Petersen saw some life-changing battles. At Panzai, he lay at night in a treeline searching the cane fields for movement. He heard machine guns leveling the fields in front of him. He spent most of the night firing his Browning automatic rifle, his assistant running for more ammo. The next morning Petersen saw what he would never forget. He helped in the collection and mass burial of Japanese soldiers for the next couple of days. During this fighting, Peterson was hit in the knee by shrapnel.

This battle allowed the Marines to build an airstrip closer to the Japanese mainland. B-29 bombers could land there enroute to Japan. The “Enola Gay” took off from Tinian for Hiroshima to drop the first of two atom bombs.

Petersen’s next mission took him to Nagasaki to find Japanese military property, seize it, and render it useless. He stayed there until January 5, 1946 when he was released from service.

Four years later Petersen was reactivated and sent to Korea. Conditions were harsh, supplies scarce, and the enemy relentless. He demolished bridges to slow the enemy, rebuilt them when United Nations forces took the offensive, and blew them up again when necessary.

Petersen served 15 months in all, returning home in November 1951.

By Cadet Ben Taylor, Army ROTC

Honor A Veteran

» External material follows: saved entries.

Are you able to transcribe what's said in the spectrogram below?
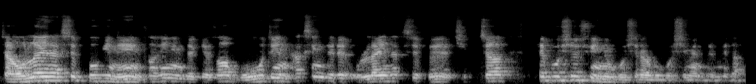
자, 온라인 학습 보기는 선생님들께서 모든 학생들의 온라인 학습을 직접 해보실 수 있는 곳이라고 보시면 됩니다.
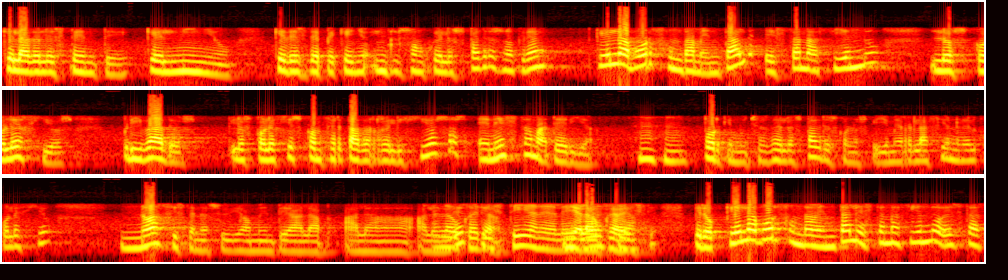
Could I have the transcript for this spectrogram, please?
que el adolescente, que el niño, que desde pequeño, incluso aunque los padres no crean, qué labor fundamental están haciendo los colegios privados, los colegios concertados religiosos en esta materia. Porque muchos de los padres con los que yo me relaciono en el colegio no asisten asiduamente a la, a la, a la, Eucaristía, ni a la, Eucaristía. Pero qué labor fundamental están haciendo estas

Selections are only based on the nominee's military service
Nominees do not have to be alumni or associated with the university in any way. Each year, the committee selects eleven honorees based on noteworthy honor, courage, commitment, and sacrifice during their military service to our nation, but decorations for valor are not required. Selections are only based on the nominee's military service.